Cecil McBee - Biography
From the time he first arrived in New York City in 1964, Cecil McBee has remained one of the most in-demand bassists in jazz, appearing on hundreds of influential recordings as well as in clubs and concert halls throughout the world. During this same span of five decades, McBee has also become a celebrated composer and teacher, leading his own ensembles and earning a distinguished professorship at the New England Conservatory in Boston, where he has taught for over 25 years. This unparalleled experience is now captured in two remarkable publications: a revolutionary course of instruction to the art of the doublebass and a collection of McBee’s own remarkable compositions, many of which have already joined the canon of jazz standards.
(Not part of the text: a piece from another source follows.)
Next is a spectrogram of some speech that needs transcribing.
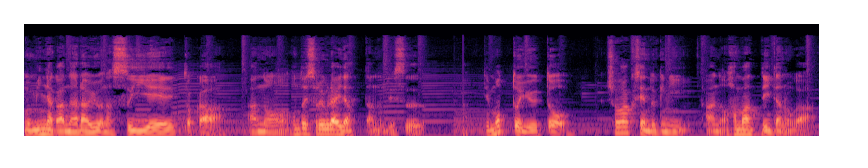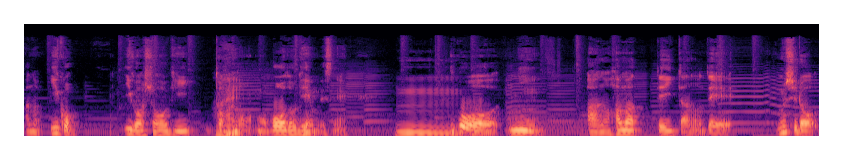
もうみんなが習うような水泳とか、あの、本当にそれぐらいだったんです。で、もっと言うと、小学生の時に、あの、ハマっていたのが、あの、囲碁、囲碁将棋とかのボードゲームですね。うん。囲碁に、あの、ハマっていたので、むしろ、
Born in Tulsa, Oklahoma, in 1935, McBee switched from clarinet to the upright bass at the age of 17 and quickly became a sought after voice on his instrument. Following his music studies at Ohio Central State University, the bassist spent two years in the army, conducting the band at Fort Knox. In 1959 he performed with Dinah Washington and moved to Detroit, where his engagement with Paul Winter’s ensemble in 1963–64 brought him eventually to his adopted home, New York City. Within two years McBee had recorded landmark sessions with such major figures as Wayne Shorter, Jackie McLean, Andrew Hill, and Sam Rivers, and held the bass chair in Charles Lloyd’s extraordinary quartet with Jack DeJohnette and Keith Jarrett.
Since that time he has recorded and toured with many of the greatest contemporary jazz artists, including Miles Davis, Yusef Lateef, Pharoah Sanders, Archie Shepp, Freddie Hubbard, Woody Shaw, Alice Coltrane, McCoy Tyner, Mal Waldron, Kenny Barron, Joanne Brackeen, Abdullah Ibrahim, Art Pepper, Anthony Braxton, Elvin Jones, Clifford Jordan, Chet Baker, and Johnny Griffin. McBee has also recorded seven albums as a leader of his own ensembles. In 1988 he received a Grammy Award for his performance on the tribute recording, Blues for Coltrane, a sextet that also featured Pharoah Sanders, David Murray, McCoy Tyner, and Roy Haynes.
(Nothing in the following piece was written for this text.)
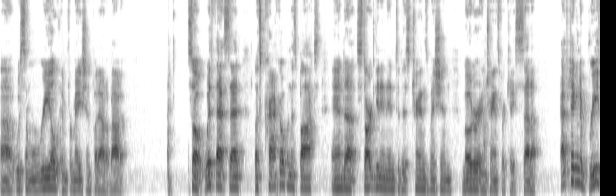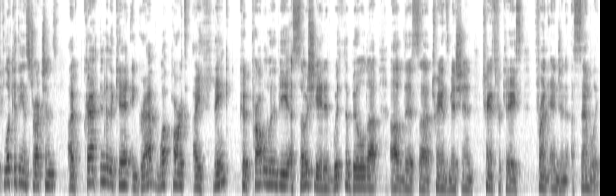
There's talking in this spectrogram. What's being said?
uh, with some real information put out about it. So with that said, let's crack open this box and uh, start getting into this transmission, motor, and transfer case setup. After taking a brief look at the instructions, I've cracked into the kit and grabbed what parts I think could probably be associated with the buildup of this uh, transmission, transfer case, front engine assembly.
Many of the touring groups and recordings on which McBee has appeared have also featured his exceptional compositions; Charles Lloyd’s breakthrough album, Forest Flower, released in 1966, includes McBee’s now standard ballad, “Song of Her.” Among his other most-recorded tunes are “Wilpan’s,” “Peacemaker,” “Slippin’n Slidin’,” “Blues on the Bottom,” “Consequence,” and another often-recorded ballad, “Close to You Alone.” With the drummer Billy Hart, McBee is the core of the rhythm section in two different longstanding groups of iconic artists, Saxophone Summit and The Cookers, each of which perform and record many of McBee’s more recent and classic compositions.
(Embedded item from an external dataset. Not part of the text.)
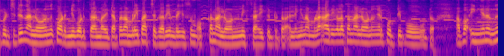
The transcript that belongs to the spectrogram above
പിടിച്ചിട്ട് നല്ലോണം ഒന്ന് കുടഞ്ഞു കൊടുത്താൽ മതി അപ്പോൾ നമ്മൾ ഈ പച്ചക്കറിയും റൈസും ഒക്കെ നല്ലോണം മിക്സ് ആയി കിട്ടും അല്ലെങ്കിൽ നമ്മളെ അരികളൊക്കെ നല്ലോണം ഇങ്ങനെ പൊട്ടി പോകും കേട്ടോ അപ്പോൾ ഇങ്ങനെ ഒന്ന്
For nearly four decades, Cecil McBee has been teaching privately and at distinguished colleges and universities, including artist in residence at Harvard from 2010 to 2011. Throughout this time, he has been refining his teaching techniques and developing an instruction book for the doublebass that is revolutionary in its approach and widely applicable to improvisation for every instrumentalist.